#### EXERCISE INSTRUCTIONS
Write out the line that contains "Speech spectrogram above." and every line after it through the end of the entries, exactly as given and with no other lines.

Stored data
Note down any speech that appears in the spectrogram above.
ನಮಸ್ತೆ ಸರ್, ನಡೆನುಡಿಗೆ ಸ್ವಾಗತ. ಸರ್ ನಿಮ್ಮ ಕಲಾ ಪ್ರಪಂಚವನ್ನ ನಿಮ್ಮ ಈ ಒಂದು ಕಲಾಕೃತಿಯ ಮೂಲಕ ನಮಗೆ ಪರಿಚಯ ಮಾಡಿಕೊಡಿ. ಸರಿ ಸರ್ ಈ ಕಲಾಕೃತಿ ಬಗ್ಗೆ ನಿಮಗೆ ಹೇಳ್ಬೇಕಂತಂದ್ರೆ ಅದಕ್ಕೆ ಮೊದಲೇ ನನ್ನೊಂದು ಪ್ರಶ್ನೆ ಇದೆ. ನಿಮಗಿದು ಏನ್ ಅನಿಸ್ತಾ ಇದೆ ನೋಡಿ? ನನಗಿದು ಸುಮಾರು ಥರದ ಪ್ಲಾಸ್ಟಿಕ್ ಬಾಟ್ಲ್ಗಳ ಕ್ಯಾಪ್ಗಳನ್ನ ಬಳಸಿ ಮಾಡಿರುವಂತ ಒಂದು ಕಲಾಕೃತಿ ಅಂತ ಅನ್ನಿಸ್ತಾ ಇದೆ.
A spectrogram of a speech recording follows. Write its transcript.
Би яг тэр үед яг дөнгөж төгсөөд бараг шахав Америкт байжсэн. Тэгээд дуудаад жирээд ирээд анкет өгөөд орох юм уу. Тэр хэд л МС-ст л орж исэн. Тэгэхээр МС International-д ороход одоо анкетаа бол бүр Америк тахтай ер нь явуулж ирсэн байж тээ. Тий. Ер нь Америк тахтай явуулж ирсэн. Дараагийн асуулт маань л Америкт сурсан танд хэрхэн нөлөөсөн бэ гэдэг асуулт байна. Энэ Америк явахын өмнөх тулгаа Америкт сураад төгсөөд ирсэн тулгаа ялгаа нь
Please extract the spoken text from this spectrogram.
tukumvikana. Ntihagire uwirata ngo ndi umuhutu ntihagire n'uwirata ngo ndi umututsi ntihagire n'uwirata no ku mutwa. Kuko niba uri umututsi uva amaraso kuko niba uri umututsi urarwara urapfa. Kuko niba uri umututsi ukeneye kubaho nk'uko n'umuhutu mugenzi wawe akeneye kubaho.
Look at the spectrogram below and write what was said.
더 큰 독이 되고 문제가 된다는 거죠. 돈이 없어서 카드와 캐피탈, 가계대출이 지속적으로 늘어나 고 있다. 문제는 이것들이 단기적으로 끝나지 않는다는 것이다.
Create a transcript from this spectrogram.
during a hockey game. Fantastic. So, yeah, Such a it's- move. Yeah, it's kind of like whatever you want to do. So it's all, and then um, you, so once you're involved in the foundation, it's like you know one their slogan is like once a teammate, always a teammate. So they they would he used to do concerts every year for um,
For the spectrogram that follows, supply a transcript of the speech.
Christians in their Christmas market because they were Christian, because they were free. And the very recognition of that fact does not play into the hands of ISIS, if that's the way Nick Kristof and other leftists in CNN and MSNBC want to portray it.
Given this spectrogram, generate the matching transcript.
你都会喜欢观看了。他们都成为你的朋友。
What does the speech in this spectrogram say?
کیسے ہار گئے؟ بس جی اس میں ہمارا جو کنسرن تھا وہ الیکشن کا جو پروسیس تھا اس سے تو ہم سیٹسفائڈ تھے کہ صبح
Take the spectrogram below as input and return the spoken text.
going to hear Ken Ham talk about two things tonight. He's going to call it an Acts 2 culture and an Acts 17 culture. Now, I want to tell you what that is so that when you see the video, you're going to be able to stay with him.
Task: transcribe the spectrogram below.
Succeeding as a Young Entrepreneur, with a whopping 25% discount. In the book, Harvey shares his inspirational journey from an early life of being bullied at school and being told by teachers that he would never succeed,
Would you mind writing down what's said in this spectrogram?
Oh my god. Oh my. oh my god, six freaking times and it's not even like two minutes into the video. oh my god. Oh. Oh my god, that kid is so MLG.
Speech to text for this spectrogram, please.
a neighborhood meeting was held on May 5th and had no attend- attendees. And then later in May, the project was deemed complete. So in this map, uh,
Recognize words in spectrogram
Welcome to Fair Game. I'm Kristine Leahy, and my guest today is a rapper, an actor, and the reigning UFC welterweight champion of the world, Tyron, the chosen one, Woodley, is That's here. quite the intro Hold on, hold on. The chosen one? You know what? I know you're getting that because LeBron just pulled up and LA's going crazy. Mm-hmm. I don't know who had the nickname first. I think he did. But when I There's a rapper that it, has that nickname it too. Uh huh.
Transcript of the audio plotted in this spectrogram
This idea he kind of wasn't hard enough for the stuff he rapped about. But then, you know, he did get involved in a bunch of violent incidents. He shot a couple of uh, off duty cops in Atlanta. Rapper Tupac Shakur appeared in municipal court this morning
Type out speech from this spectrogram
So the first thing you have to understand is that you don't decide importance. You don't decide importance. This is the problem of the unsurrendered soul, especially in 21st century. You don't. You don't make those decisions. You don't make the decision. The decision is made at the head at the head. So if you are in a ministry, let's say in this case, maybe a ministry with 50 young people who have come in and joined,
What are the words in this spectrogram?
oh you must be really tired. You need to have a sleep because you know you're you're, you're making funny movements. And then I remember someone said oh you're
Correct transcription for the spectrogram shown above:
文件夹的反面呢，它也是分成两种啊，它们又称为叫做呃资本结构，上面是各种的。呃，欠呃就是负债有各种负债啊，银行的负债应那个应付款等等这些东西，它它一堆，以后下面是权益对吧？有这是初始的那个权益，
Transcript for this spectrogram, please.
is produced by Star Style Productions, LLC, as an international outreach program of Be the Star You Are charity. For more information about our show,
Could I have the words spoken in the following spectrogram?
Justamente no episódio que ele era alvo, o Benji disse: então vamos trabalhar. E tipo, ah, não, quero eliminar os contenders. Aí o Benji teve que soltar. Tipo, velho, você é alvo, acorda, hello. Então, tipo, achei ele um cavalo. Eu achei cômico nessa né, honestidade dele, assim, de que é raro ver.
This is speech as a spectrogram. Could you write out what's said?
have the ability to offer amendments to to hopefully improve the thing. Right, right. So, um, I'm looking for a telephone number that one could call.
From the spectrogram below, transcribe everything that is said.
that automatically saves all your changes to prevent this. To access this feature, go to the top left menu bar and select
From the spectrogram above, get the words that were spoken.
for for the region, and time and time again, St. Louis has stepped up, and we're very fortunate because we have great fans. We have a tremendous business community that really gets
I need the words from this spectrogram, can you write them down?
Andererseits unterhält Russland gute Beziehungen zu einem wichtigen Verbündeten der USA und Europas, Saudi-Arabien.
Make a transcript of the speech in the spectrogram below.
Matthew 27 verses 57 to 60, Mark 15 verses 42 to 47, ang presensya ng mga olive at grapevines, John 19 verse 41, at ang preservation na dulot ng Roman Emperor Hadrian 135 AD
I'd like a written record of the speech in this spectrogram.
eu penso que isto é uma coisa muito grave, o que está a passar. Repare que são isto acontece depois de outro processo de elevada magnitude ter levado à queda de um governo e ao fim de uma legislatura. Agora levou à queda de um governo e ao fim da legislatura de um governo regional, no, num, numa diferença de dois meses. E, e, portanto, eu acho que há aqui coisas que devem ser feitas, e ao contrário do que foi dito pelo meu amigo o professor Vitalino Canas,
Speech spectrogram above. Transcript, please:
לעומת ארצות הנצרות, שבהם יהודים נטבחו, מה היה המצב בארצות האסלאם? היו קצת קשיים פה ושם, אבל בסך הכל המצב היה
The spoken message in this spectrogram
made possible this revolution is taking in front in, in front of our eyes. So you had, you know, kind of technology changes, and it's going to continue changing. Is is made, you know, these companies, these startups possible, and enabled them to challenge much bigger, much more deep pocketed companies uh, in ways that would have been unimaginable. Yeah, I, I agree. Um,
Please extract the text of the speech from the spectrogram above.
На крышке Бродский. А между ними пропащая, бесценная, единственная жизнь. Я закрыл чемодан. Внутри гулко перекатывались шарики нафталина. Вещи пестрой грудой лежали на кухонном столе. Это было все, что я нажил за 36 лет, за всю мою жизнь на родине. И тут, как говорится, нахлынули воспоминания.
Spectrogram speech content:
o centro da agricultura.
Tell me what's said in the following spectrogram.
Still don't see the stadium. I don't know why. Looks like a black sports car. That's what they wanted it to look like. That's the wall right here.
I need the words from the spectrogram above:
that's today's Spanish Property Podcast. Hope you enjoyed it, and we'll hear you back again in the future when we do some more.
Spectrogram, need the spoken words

#### COMPLETED TASK
Speech spectrogram above. Transcript, please:
לעומת ארצות הנצרות, שבהם יהודים נטבחו, מה היה המצב בארצות האסלאם? היו קצת קשיים פה ושם, אבל בסך הכל המצב היה
The spoken message in this spectrogram
made possible this revolution is taking in front in, in front of our eyes. So you had, you know, kind of technology changes, and it's going to continue changing. Is is made, you know, these companies, these startups possible, and enabled them to challenge much bigger, much more deep pocketed companies uh, in ways that would have been unimaginable. Yeah, I, I agree. Um,
Please extract the text of the speech from the spectrogram above.
На крышке Бродский. А между ними пропащая, бесценная, единственная жизнь. Я закрыл чемодан. Внутри гулко перекатывались шарики нафталина. Вещи пестрой грудой лежали на кухонном столе. Это было все, что я нажил за 36 лет, за всю мою жизнь на родине. И тут, как говорится, нахлынули воспоминания.
Spectrogram speech content:
o centro da agricultura.
Tell me what's said in the following spectrogram.
Still don't see the stadium. I don't know why. Looks like a black sports car. That's what they wanted it to look like. That's the wall right here.
I need the words from the spectrogram above:
that's today's Spanish Property Podcast. Hope you enjoyed it, and we'll hear you back again in the future when we do some more.
Spectrogram, need the spoken words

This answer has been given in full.